_What the task asks_: Set down all of the records below exactly, please, omitting the images.

######

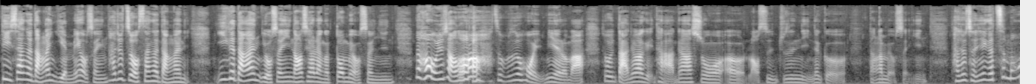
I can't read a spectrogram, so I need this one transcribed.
第三个档案也没有声音，他就只有三个档案里一个档案有声音，然后其他两个都没有声音。然后我就想说啊，这不是毁灭了吗？所以我打电话给他，跟他说，呃，老师，就是你那个档案没有声音，他就呈现一个怎么会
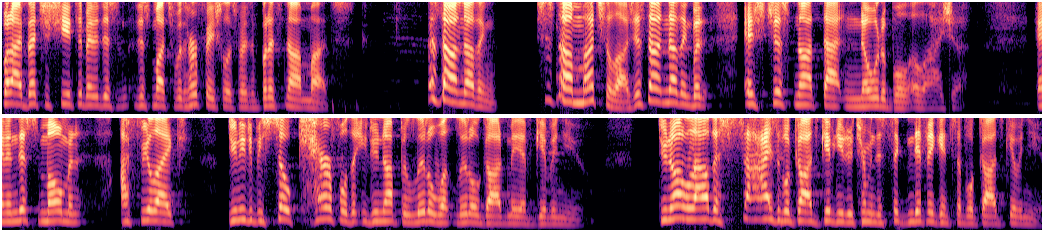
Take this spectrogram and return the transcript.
But I bet you she intimated this, this much with her facial expression, but it's not much. It's not nothing. It's just not much, Elijah. It's not nothing, but it's just not that notable, Elijah. And in this moment, I feel like you need to be so careful that you do not belittle what little God may have given you. Do not allow the size of what God's given you to determine the significance of what God's given you.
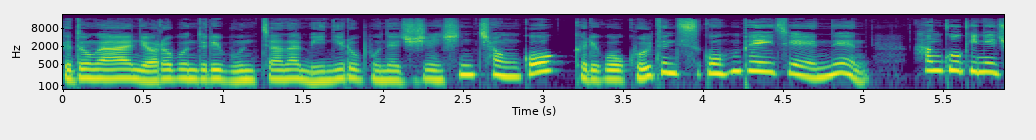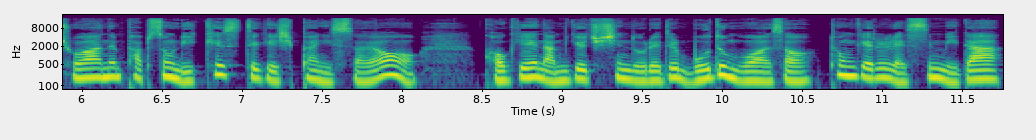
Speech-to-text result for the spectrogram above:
그동안 여러분들이 문자나 미니로 보내주신 신청곡, 그리고 골든디스크 홈페이지에는 한국인이 좋아하는 팝송 request 게시판 있어요. 거기에 남겨주신 노래들 모두 모아서 통계를 냈습니다.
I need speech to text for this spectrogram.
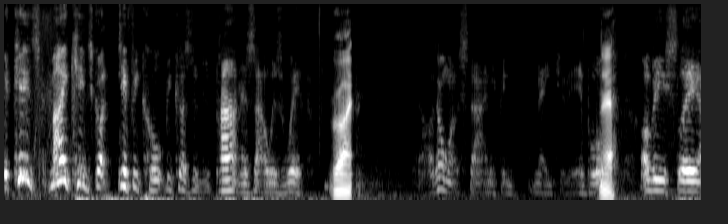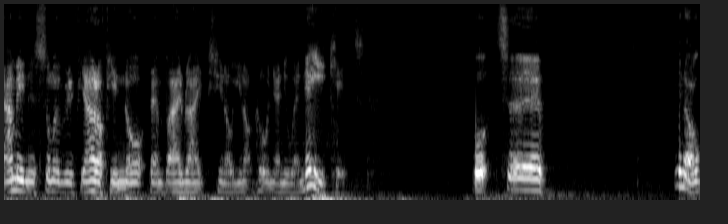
the kids, my kids got difficult because of the partners that I was with. right. You know, I don't want to start anything major here, but Yeah. Obviously, I mean, in some of if you're off your nut, then by rights, you know, you're not going anywhere near your kids. But uh, you know,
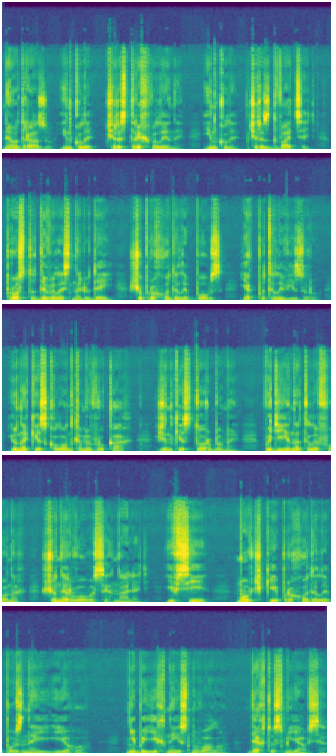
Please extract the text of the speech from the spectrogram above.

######

_Answer box_:
I can't read a spectrogram, so I need this one transcribed.
第三个档案也没有声音，他就只有三个档案里一个档案有声音，然后其他两个都没有声音。然后我就想说啊，这不是毁灭了吗？所以我打电话给他，跟他说，呃，老师，就是你那个档案没有声音，他就呈现一个怎么会
Take this spectrogram and return the transcript.
But I bet you she intimated this, this much with her facial expression, but it's not much. It's not nothing. It's just not much, Elijah. It's not nothing, but it's just not that notable, Elijah. And in this moment, I feel like you need to be so careful that you do not belittle what little God may have given you. Do not allow the size of what God's given you to determine the significance of what God's given you.
Speech-to-text result for the spectrogram above:
그동안 여러분들이 문자나 미니로 보내주신 신청곡, 그리고 골든디스크 홈페이지에는 한국인이 좋아하는 팝송 request 게시판 있어요. 거기에 남겨주신 노래들 모두 모아서 통계를 냈습니다.
I need speech to text for this spectrogram.
the kids, my kids got difficult because of the partners that I was with. right. You know, I don't want to start anything major here, but Yeah. Obviously, I mean, in some of if you're off your nut, then by rights, you know, you're not going anywhere near your kids. But uh, you know,
Please extract the text of the speech from the spectrogram above.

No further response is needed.